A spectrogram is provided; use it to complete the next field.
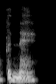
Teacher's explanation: And this is the accent mark, so you know that the accent is on the last syllable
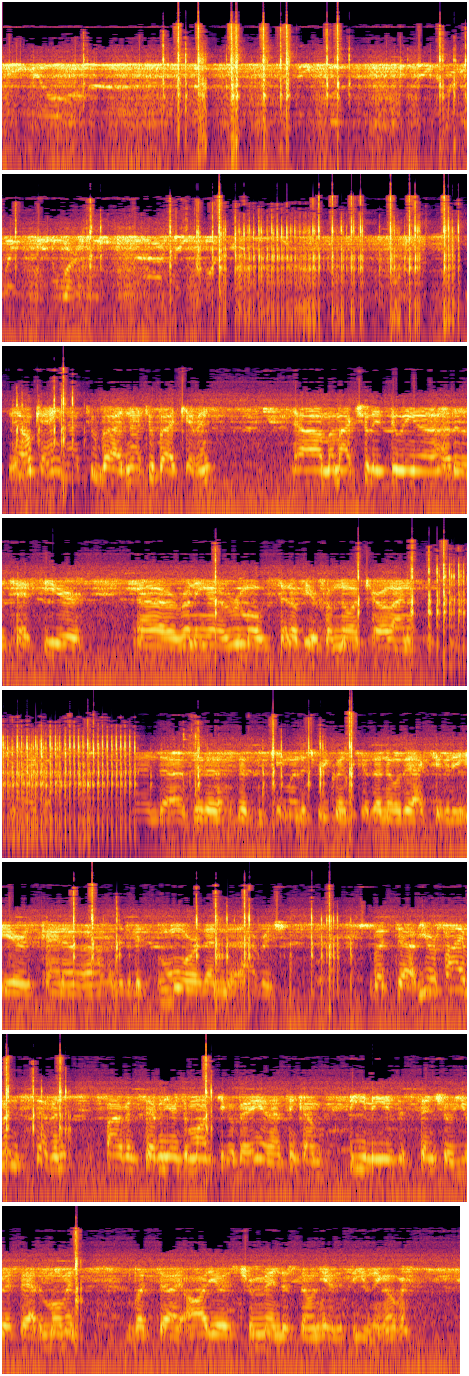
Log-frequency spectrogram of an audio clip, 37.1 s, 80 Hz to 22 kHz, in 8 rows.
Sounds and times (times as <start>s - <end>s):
Speech: 0.0s - 7.2s, 9.2s - 19.2s, 19.9s - 36.8s.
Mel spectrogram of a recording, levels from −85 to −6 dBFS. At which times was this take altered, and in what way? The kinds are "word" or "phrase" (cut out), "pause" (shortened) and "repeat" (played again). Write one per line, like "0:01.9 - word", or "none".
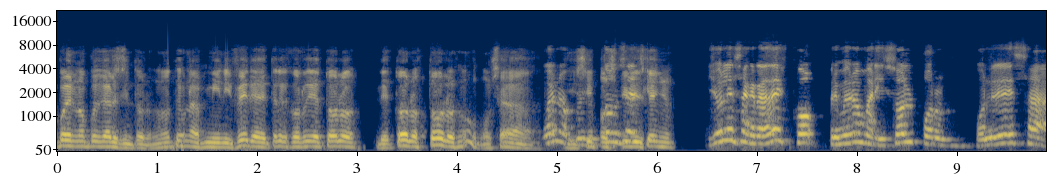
0:01.3 - phrase
0:03.1 - pause
0:05.9 - word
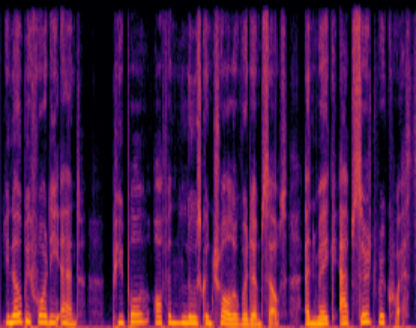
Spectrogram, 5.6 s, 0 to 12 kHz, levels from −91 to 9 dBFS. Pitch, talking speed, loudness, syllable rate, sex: 220 Hz, 160 wpm, -18 LUFS, 5.3 syllables/s, female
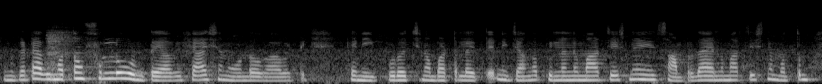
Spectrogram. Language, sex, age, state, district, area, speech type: Telugu, female, 18-30, Telangana, Mahbubnagar, rural, spontaneous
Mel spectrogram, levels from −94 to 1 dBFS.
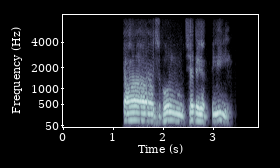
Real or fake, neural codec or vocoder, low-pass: fake; codec, 16 kHz, 1 kbps, FreqCodec, smaller model; 7.2 kHz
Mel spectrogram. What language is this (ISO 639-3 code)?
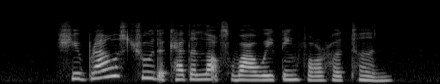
eng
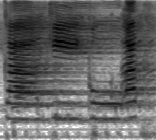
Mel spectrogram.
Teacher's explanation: Kaf, posisi dari pangkal lidah dan diucapkan dengan tipis. Mulut terbuka dan ada desisan sedikit.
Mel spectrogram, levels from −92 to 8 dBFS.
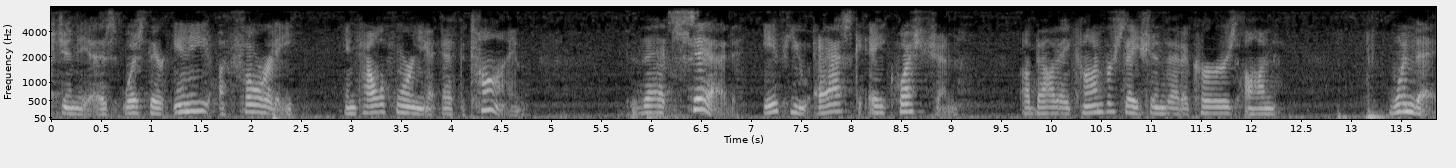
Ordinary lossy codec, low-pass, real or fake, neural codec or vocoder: Opus, 32 kbps; 7.2 kHz; fake; vocoder, 22.05 kHz, 80 mel bands, WaveNeXt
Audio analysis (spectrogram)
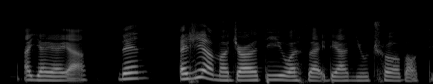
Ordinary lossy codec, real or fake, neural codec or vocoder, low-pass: none; real; none; none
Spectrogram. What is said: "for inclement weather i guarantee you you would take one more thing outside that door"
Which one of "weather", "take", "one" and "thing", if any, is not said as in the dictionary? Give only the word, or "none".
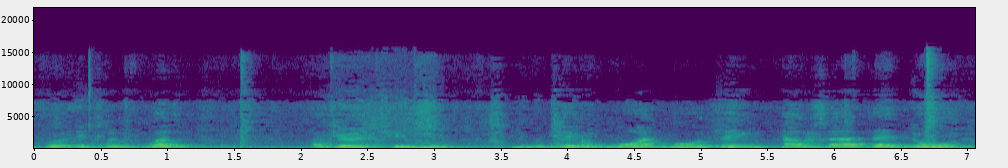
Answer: none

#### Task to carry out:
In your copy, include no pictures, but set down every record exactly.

#### Task answer:
A spectrogram is provided; use it to complete the next field.
Teacher's explanation: And this is the accent mark, so you know that the accent is on the last syllable
Log-frequency spectrogram of an audio clip, 37.1 s, 80 Hz to 22 kHz, in 8 rows.
Sounds and times (times as <start>s - <end>s):
Speech: 0.0s - 7.2s, 9.2s - 19.2s, 19.9s - 36.8s.
Mel spectrogram of a recording, levels from −85 to −6 dBFS. At which times was this take altered, and in what way? The kinds are "word" or "phrase" (cut out), "pause" (shortened) and "repeat" (played again). Write one per line, like "0:01.9 - word", or "none".
0:01.3 - phrase
0:03.1 - pause
0:05.9 - word
Spectrogram, 5.6 s, 0 to 12 kHz, levels from −91 to 9 dBFS. Pitch, talking speed, loudness, syllable rate, sex: 220 Hz, 160 wpm, -18 LUFS, 5.3 syllables/s, female
Spectrogram. Language, sex, age, state, district, area, speech type: Telugu, female, 18-30, Telangana, Mahbubnagar, rural, spontaneous
Mel spectrogram, levels from −94 to 1 dBFS.
Real or fake, neural codec or vocoder, low-pass: fake; codec, 16 kHz, 1 kbps, FreqCodec, smaller model; 7.2 kHz
Mel spectrogram. What language is this (ISO 639-3 code)?
eng
Mel spectrogram.
Teacher's explanation: Kaf, posisi dari pangkal lidah dan diucapkan dengan tipis. Mulut terbuka dan ada desisan sedikit.
Mel spectrogram, levels from −92 to 8 dBFS.
Ordinary lossy codec, low-pass, real or fake, neural codec or vocoder: Opus, 32 kbps; 7.2 kHz; fake; vocoder, 22.05 kHz, 80 mel bands, WaveNeXt
Audio analysis (spectrogram)
Ordinary lossy codec, real or fake, neural codec or vocoder, low-pass: none; real; none; none
Spectrogram. What is said: "for inclement weather i guarantee you you would take one more thing outside that door"
Which one of "weather", "take", "one" and "thing", if any, is not said as in the dictionary? Give only the word, or "none".
Answer: none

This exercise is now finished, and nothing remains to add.